Data provided ▸
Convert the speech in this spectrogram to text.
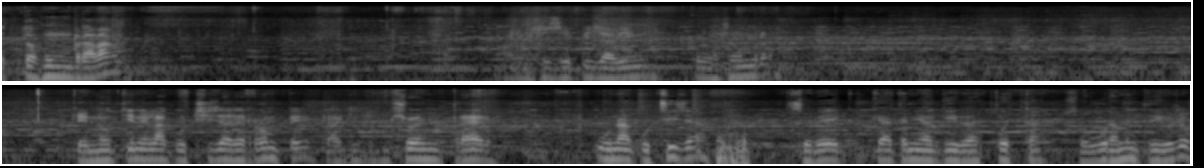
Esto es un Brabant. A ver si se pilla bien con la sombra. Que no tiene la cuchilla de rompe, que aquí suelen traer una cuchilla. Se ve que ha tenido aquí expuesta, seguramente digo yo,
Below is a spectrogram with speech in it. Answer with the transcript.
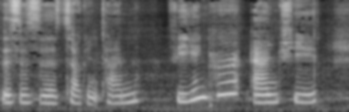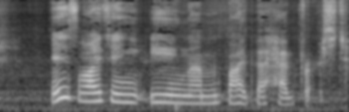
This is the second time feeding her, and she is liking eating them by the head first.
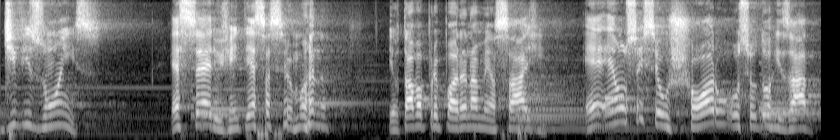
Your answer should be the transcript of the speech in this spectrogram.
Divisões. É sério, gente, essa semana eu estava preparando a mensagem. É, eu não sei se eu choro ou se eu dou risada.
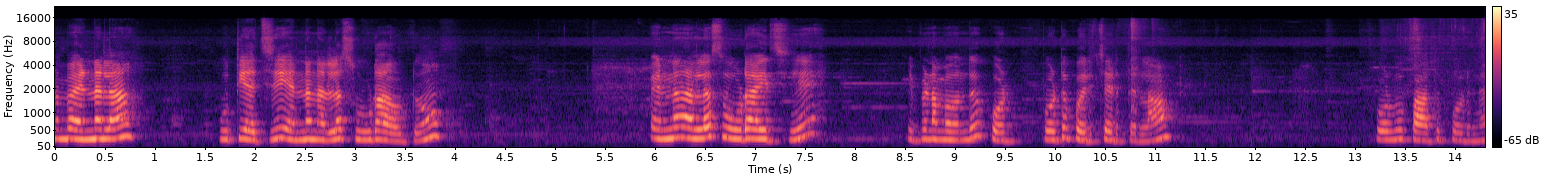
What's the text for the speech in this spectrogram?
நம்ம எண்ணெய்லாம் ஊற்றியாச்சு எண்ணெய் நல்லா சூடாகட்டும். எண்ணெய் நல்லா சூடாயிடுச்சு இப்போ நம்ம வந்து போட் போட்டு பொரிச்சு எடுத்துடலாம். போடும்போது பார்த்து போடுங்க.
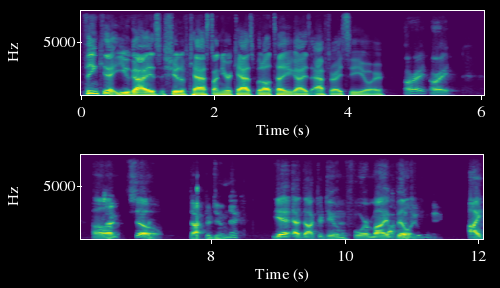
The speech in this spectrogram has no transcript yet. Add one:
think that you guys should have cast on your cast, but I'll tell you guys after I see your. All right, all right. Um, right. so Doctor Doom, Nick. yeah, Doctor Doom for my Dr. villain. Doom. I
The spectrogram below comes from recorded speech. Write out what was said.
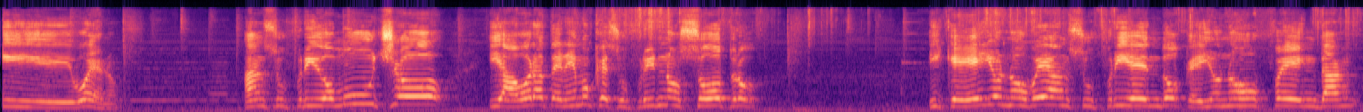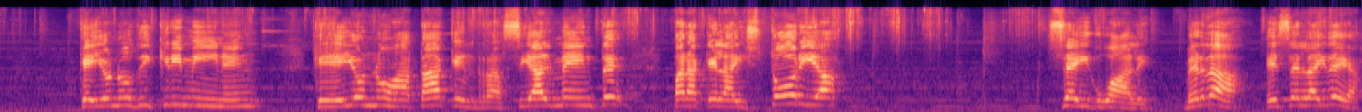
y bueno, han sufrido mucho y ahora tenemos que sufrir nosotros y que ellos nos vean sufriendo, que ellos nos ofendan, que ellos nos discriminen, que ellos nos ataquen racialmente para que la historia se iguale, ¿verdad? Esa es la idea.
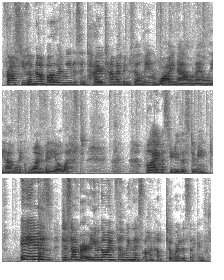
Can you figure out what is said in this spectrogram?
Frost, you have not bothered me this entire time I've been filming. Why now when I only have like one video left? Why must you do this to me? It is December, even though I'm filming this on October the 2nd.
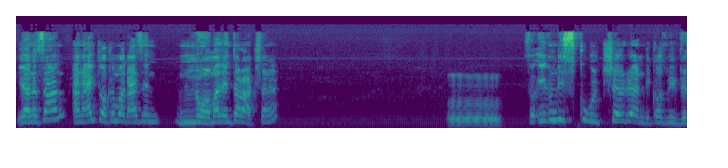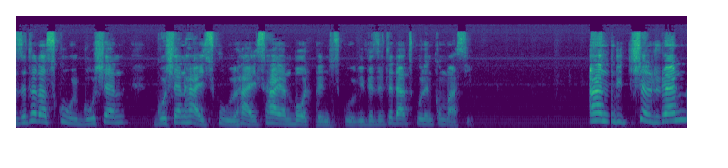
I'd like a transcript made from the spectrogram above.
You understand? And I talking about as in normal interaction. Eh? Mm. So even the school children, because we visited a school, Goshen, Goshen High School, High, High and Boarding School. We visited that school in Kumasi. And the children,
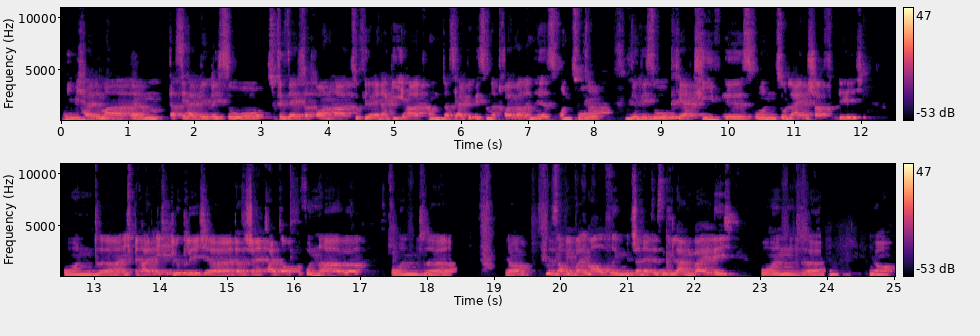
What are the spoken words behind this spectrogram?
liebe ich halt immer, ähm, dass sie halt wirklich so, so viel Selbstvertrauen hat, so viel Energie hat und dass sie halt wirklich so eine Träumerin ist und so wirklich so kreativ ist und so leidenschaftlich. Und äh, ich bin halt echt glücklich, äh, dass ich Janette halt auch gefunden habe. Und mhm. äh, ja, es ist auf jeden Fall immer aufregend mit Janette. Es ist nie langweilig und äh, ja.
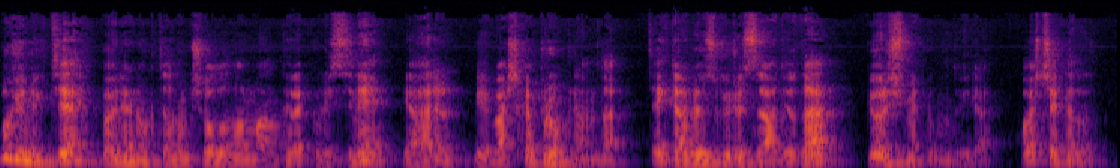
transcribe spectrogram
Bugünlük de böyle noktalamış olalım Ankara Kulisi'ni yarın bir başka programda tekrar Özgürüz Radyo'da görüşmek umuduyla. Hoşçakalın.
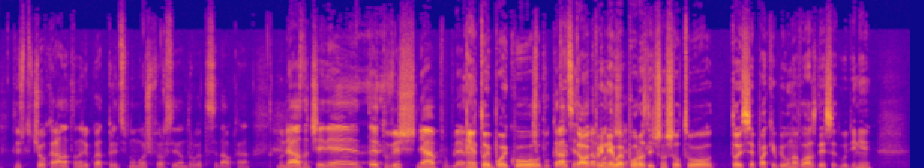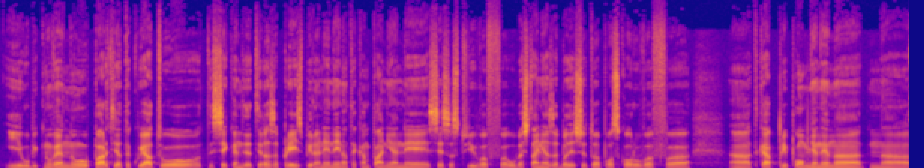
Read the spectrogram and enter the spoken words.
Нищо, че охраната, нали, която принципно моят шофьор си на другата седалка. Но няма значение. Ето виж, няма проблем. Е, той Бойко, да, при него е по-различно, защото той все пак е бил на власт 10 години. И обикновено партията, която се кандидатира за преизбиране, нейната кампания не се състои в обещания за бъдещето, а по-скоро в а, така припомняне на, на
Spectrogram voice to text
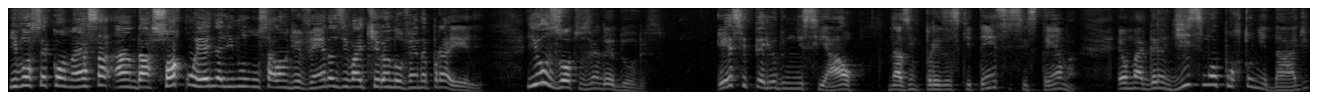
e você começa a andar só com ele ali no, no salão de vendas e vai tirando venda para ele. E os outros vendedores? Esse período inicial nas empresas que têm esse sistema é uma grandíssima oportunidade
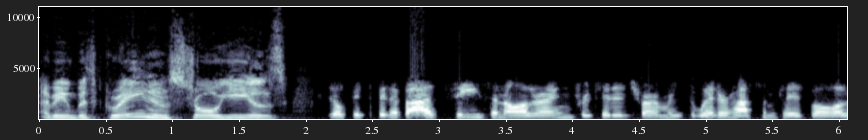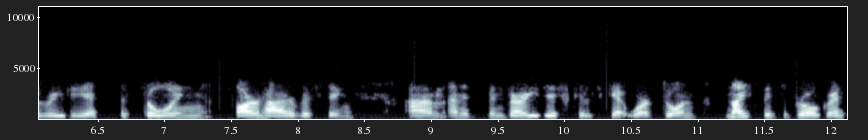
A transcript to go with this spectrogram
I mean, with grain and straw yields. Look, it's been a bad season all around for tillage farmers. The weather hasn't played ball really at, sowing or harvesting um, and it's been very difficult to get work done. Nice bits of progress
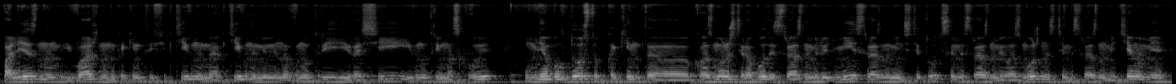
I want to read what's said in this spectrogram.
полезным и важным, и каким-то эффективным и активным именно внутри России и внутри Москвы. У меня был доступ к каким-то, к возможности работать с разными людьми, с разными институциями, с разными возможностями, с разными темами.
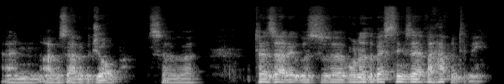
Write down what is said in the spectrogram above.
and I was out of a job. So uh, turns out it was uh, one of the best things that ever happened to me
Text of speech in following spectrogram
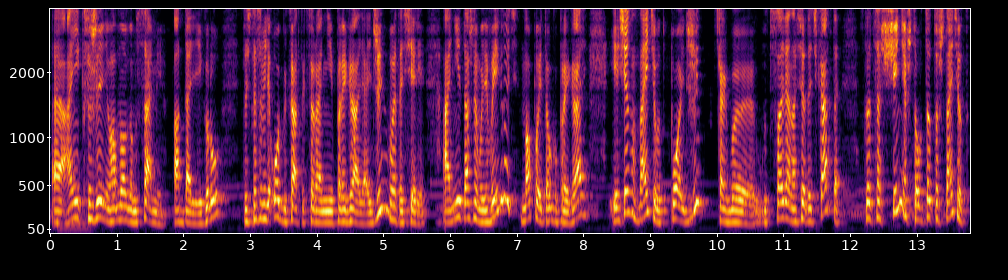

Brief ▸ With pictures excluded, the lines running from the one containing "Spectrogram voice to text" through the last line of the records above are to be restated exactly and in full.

Problem solution ▸
Spectrogram voice to text
e você começa a andar só com ele ali no, no salão de vendas e vai tirando venda para ele. E os outros vendedores? Esse período inicial nas empresas que têm esse sistema é uma grandíssima oportunidade
A transcript to go with this spectrogram
I mean, with grain and straw yields. Look, it's been a bad season all around for tillage farmers. The weather hasn't played ball really at, sowing or harvesting um, and it's been very difficult to get work done. Nice bits of progress
I want to read what's said in this spectrogram.
полезным и важным, и каким-то эффективным и активным именно внутри России и внутри Москвы. У меня был доступ к каким-то, к возможности работать с разными людьми, с разными институциями, с разными возможностями, с разными темами.
Write down what is said in the spectrogram above.
and I was out of a job. So uh, turns out it was uh, one of the best things that ever happened to me
Text of speech in following spectrogram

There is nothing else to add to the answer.